- Guns suck in late 18th century. "Even though enemies have guns, luckily they're inaccurate," Hutchinson says. "The goal as a player is to close the distance, get in close and stay in close combat."
- Connor is a master of dual-wielding. He fights with two hands, mixing tomahawk and knife, hidden blade and knife or other combos.
- He can use enemies as human shields, chain kills as in AC: Brotherhood and counter-kill two enemies at once, as in Revelations.
- Connor has a rope dart that he can use to hang people from trees with. It's more of a lure than a projectile weapon. An earlier, more aggressive version was more of tethered knife that was thrown from a standing position and then reeled in. "It felt too fantasy, " Hutchinson said. "It started to feel like Scorpion in Mortal Kombat."
- The game's got dogs. They're there in the cities for ambience and, in some missions, you can give a dog something to smell and then have it track down the scent for you.
- The game's got children, a series first. Unlike other civilians, they will be unkillable. "We wanted them in the world, and we don't think there's any awesomeness in letting people kill kids," Hutchinson says. "And even if you did it accidentally, or you did it once to see what would happen, it sort of colours your experience of the whole game. And it's slightly distasteful. So we were just like… lock them out."
- Players will be able to summon some sort of fighting brotherhood, as they have in the last two games, but there will be twists. "The story is definitely not about building the brotherhood, but we like the idea of you having buddies that you can call on," Hutchinson said. "We have a whole new system for how you get them, what they can do, again, is being rebuilt."
- The game's story is designed to surprise you. "We have some serious twists," Hutchinson says, "We have a goal with this story of being unpredictable.

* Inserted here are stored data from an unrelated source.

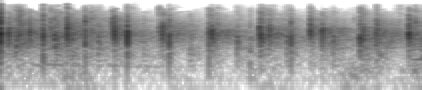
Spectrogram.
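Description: A church congregation clapping together at a French-speaking service, a lively, rhythmic run of claps from a crowd, fairly close, with faint voices mixed in.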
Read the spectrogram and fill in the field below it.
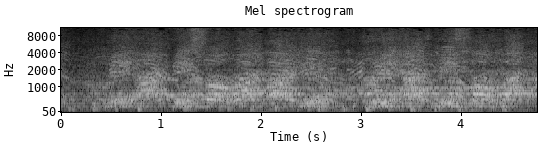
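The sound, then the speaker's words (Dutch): A large crowd of protesters chants loudly and steadily in unison at a street demonstration, voices rising and falling in a continuous rhythmic roar with no pauses. “Er wordt altijd gezongen bij die demonstraties.”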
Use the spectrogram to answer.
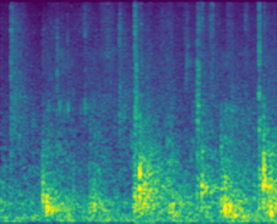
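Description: Footsteps going down a staircase: a few dull, uneven thuds over a low rumbling background.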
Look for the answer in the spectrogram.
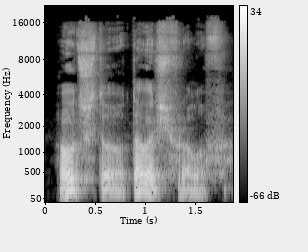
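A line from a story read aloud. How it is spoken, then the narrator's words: Calm and quiet. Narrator (Russian): спокойно и тихо сказал он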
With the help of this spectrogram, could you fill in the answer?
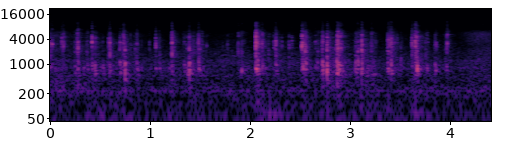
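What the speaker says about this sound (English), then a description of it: "All I need to do now is to type in some text" Rapid, uneven clatter of keys being typed on a computer keyboard, a steady run of sharp close taps with short pauses and no voices.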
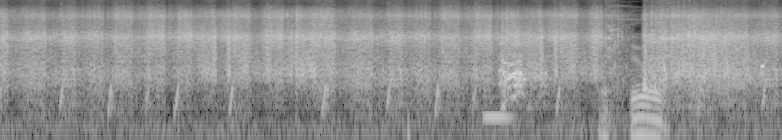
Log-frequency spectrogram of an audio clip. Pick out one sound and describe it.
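An energy beam crackles and buzzes steadily.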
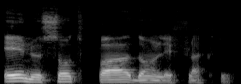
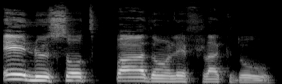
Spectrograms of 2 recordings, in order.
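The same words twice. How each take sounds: First: Said in the usual way. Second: Loud, projected classroom reading; emphatic dictation voice; teacher reading aloud. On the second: Shown as a demonstration. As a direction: read it out clearly for beginning readers. Teacher rereads the second sentence.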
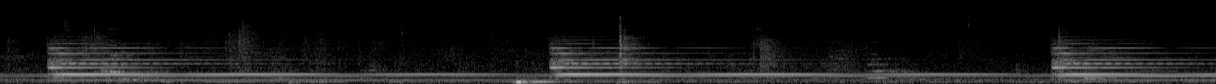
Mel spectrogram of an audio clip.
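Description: A church bell tolled three times, about five seconds apart, each stroke ringing on and slowly fading into the next. A single dull thump comes just before the second stroke.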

In other words, in a game where someone says, 'Go meet Jim' and Jim is there and says, 'Hi, I'm Jim,' it's tedious. It's no surprise. There need to be things you're asked to do that twist and turn and change. And surprise you. And I guarantee you, that that's the story."

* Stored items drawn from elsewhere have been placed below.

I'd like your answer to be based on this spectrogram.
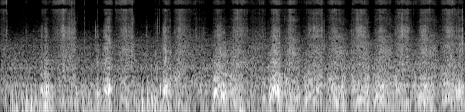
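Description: Fingertips and nails scratch and rub the textured surface of a flat, coarsely woven blue and white fabric placemat. The result is a steady, dense, dry scratching and rasping with irregular strokes that swell and fade. There are a few slightly louder rubs along the way.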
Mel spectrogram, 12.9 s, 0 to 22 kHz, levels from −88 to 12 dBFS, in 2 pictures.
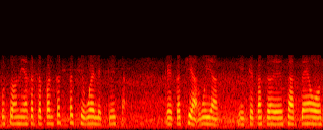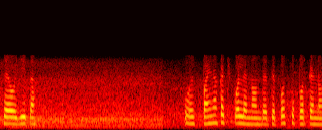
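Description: No technical faults can be heard in this speech clip. It carries the sound of G.711 telephone coding, with the speech confined to a narrow line band of roughly 200 Hz to 3.4 kHz, nothing above about 3.8 kHz, and at most a faint trace of coding noise that follows the level of the speech.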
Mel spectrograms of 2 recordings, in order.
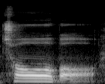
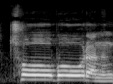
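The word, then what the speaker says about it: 眺望: 예 희망의 망짝이도 하죠 조망이라 발음은 초보입니다 초보 초보라는 건 조망 그러니까 멀리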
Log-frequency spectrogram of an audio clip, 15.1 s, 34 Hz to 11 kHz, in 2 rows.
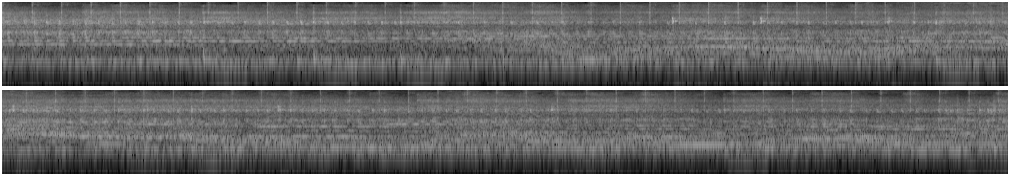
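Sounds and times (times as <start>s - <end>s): experimental electric guitar music: 0.0s - 15.0s.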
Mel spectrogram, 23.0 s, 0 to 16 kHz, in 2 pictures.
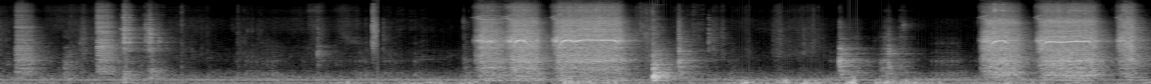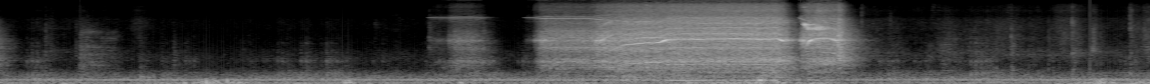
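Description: A power drill bores a hole in wood for mounting an antique Massey No.17 wood vise, heard in a few loud bursts of whirring separated by quiet handling knocks and clatter, with one longer final run.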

- The game includes at least one major historical deviation that they'll note as it occurs, but they are otherwise trying to stick to a feeling of earnest historical fiction, not fantasy.
- The developers estimate that 80% of the named characters in AC III were real people. Major members of the supporting cast include the legendary George Washington and Benjamin Franklin as well as the superb military commander Charles Lee and Native American expert William Johnson.

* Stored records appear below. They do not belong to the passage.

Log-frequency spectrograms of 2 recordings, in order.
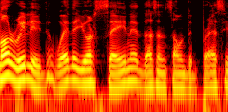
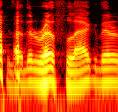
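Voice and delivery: usual speaking voice

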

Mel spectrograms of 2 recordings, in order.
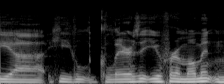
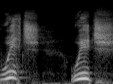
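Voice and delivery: shrill, very high-pitched cry; 14 semitones higher than usual. Game master voicing a hostile character accusing a player, shouting. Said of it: "And he's like shouting at".

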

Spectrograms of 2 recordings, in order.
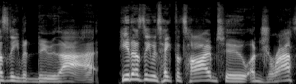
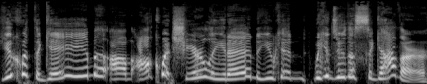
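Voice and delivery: put-on excited voice, much higher; 11 semitones higher than usual. Retelling a TV scene where Peyton answers Nathan, imitating Peyton, all excited. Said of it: "Peyton gets all excited".

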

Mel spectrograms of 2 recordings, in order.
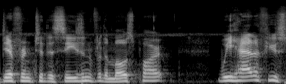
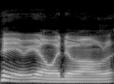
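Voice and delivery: put-on southern cartoon-character voice, lower; 4 semitones lower than usual. Imitating how the old Southern police chief spoke: imitating the police chief, Boomhauer-like. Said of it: "He was Boomhauer, but in real life".

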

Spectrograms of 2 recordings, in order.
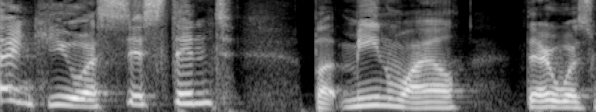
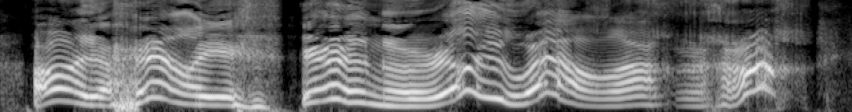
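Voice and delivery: play-acted muffled, garbled mouth-full talk, very drawn out; 5 semitones higher than usual. Telling a story, voicing a patient whose mouth is full of hands: talking with hands in mouth. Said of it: "Bubby had the hands in his mouth, so he couldn't talk".

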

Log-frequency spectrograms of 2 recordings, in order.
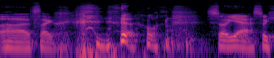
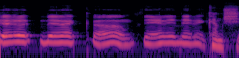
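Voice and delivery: put-on hard bawling, higher and slower; 10 semitones higher than usual. Retelling being a child on christmas morning, acting out bawling. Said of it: "I remember just bawling".

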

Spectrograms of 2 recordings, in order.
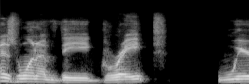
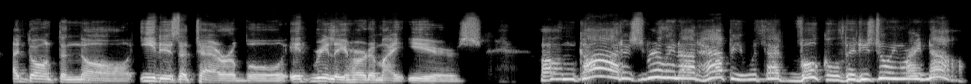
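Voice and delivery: put-on, animated, high-pitched talking-dog voice; 5 semitones higher than usual. Voicing one side of an imagined conversation at home, put-on voice in made-up conversation. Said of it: "they can have complete conversations like".

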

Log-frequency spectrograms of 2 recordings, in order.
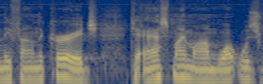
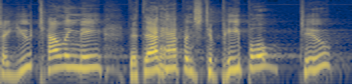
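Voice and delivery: mock frightened little boy voice, high, rising panic; 11 semitones higher, 11 dB louder than usual. Recalling asking his mom about death as a four-year-old, re-enacting rising panic. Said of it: "with rising panic in my voice".

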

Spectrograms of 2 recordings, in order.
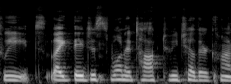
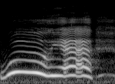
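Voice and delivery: cringey, high, loud mock "woo yeah" cheer. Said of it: "Would it be cringe if I was like".

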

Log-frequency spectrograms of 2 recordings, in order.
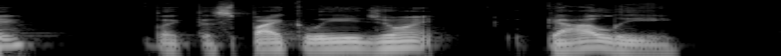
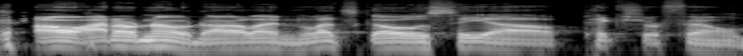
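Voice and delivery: put-on old-timey 1930s voice, louder; 7 dB louder than usual. Imagining people going to the movies in the 1930s: imitating a 1930s moviegoer. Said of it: "Why were they sitting in there in nineteen thirties?".

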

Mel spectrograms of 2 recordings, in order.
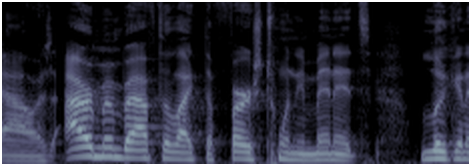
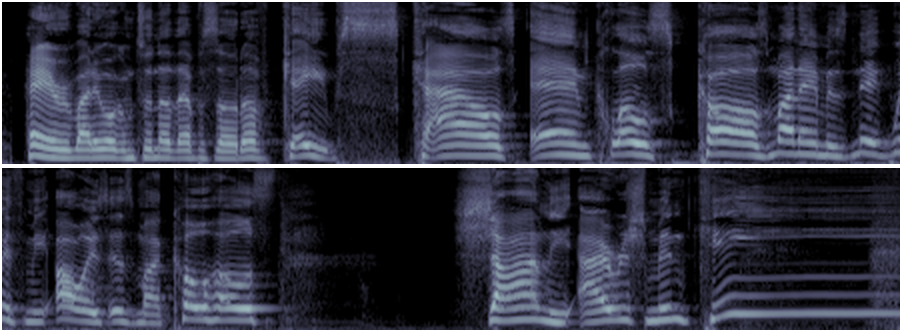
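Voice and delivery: pumped, excited yelling in a very high voice; 10 semitones higher, 5 dB louder than usual. Podcast host opening an episode and introducing his co-host, yelling. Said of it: "I feel like I had to yell, too, because you were yelling a lot".

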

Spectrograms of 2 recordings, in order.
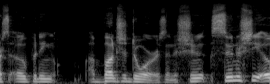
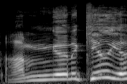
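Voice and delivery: put-on crazy maniac voice, higher and louder; 11 semitones higher, 9 dB louder than usual. Showing how to scare off an intruder when home alone: acting like a crazy maniac. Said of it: "act like the maniac".

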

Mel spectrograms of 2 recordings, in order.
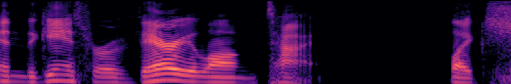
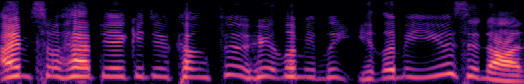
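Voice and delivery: imitated princess voice; 10 semitones higher than usual. Imitating the princess happily offering her kung fu: Princess Peach voice. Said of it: "she would be the one who'd be like".

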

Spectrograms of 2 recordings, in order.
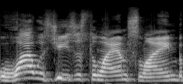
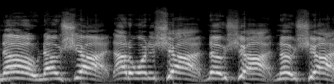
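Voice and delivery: put-on tearful, bawling, screaming little-kid wail; 4 semitones higher than usual. Retelling a childhood fear of a shot: imitating a screaming, crying child. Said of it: "I just started screaming and crying".

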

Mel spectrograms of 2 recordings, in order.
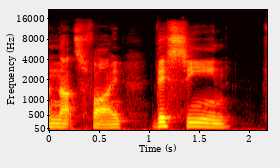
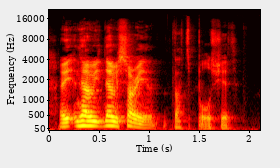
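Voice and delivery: ordinary talk

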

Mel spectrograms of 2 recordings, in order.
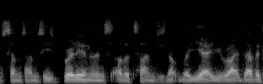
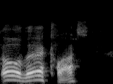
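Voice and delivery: put-on very loud, very high Northern English accent; 10 semitones higher, 10 dB louder than usual. Podcaster quoting a remark about footballers, in a Northern English accent. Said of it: "There's Northern accent".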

- Ben Franklin, who didn't really fly that kite, won't be playing the role of Assassin's Creed II's Leonardo Da Vinci, the loyal buddy-inventor. "He is not inventing tools for you," Hutchinson says. "At first, we did what everyone did and said, 'Oh my god, we've got another famous inventor. Great! This fits cleanly.' And then, after about six months, we realised that's terrible. That's a terrible idea. It's too familiar. .. And then when we were reading [about him, we realized] he's in America for like three months. He's in France for 90% of the war. So even then, we can't have him be your buddy who's hanging out with you. He's in France."
- You'll be killing real historical figures, hard as that was for the development team to achieve. "History is this big challenge," Hutchinson says. "It's a huge, rich resource to mine. But then, half the time, it doesn't do what you wanted it to do. People didn't die a lot in the revolution. Common people did. Famous people did. Finding people to kill was six, seven months of [returning Assassin's Creed I, II and III writer Corey May] reading to find people who died…Every assassination target is a real person who dies at the right time at the right place. How they died we'll let you get a little bit artistic."
We'll have more about Assassin's Creed III in the coming days. If you have questions about the new game, fire away in the comments.